Beyond that program, gardening is utilized in a myriad of unexpected places such as detention facilities, mental health hospitals, veteran’s homes and more. This growth in horticulture therapy is a product of continued success when using gardening as a therapeutic tool.

In closing

Although there is no proof that gardening improves mental health, it is extremely difficult to ignore the results which keep repeating themselves across the nation. Gardening focuses the mind, it relieves the incredibly harmful “attention fatigue” which is a result of prolonged exposure to screens, it improves motor function, reduces stress, and promotes over all well-being. Whether it is the bacterium which seems to boost serotonin production, or simply the joy and sense of accomplishment of watching a seed grow into a fully formed plant, gardening is proving that a simple step that anyone can take to cut their risk of common mental health ailments and increase quality of life.

Kitchen Gardens, A Source of Health

Food, the principle source of energy for our body is also a source of disease and uneasiness. Safer the food is healthier a person will be. Due to industrialization and environmental degradation the quality of available food is also degraded. Excessive use of insecticides, pesticides and chemical fertilizers has increased the food quantitatively but not qualitatively. When a consumer eats a food which is produced by excessive use of chemicals then the health of consumer is on the edge of vulnerability. So providence of safe and healthy food is a big issue, organically grown fruits and vegetables are most beneficial for health and for producing organically grown food, kitchen gardening or home gardening is the most reliable activity. It is a hobby and also a need for health conscious people.

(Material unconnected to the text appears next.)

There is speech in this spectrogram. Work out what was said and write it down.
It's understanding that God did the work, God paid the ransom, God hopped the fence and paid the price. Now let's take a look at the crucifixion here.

In kitchen gardening plants are grown for consumption in house, majorly kitchen gardening is considered as growing of vegetables for consumption in house, but kitchen gardening is more than production of vegetables only. Kitchen gardening or home gardening is an art, technology and technique of maintaining nature and growing fruits, vegetables, spices, condiments and medicinal herbs in a family house, for in house consumption or in either way for kitchen use. It is said, that there are certain limitations for practicing kitchen gardening, that, this system must comprise of a family house, having a recreational area or a garden, for practicing this technique but, our point of view is, that it can also be practiced on roof-tops by using containers and pots.

If there is no availability of space on the ground then this healthy gardening activity can be practiced on house tops by the use of pots and containers. Requirement of spare time for garden establishment and management is a considerable factor; a person can only spend time in this gardening activity if he has interest in it, so to develop interest in gardening is a key factor for establishment and management of kitchen gardens. For practicing garden activity one should know the skills to establish and manage a garden. So, space, time, interest and skills are some major aspects needed for establishment of kitchen gardens.

While thinking about a kitchen/home garden, the main motive which comes in one’s mind is providence of healthy and nutritious food but benefits of kitchen/home gardens are far more than that. Garden plants and their various colors stimulate healthy brain activity. Green colour can also act positively in enhancing brain efficiency. Children and youth should also be involved in such practices; by this they can increase their exposure to fruit and vegetable consumption. For increasing children and youth involvement in garden based activities there is a need for garden based educational programs. These garden based educational programs will increase healthful eating behavior in children as well as in youth, leading to self-aware and healthy generation.

Kitchen gardening technique can also be practiced by housewives. They can adopt this technique as a hobby; by practicing kitchen gardening they will be able to reduce daily expenses and can ensure the providence of healthier, nutritious, cheaper and quality vegetables for their family.

So it can be concluded that kitchen gardens or home gardens can play a vital role in reducing health hazards and can ensure providence of healthy and nutritious vegetables.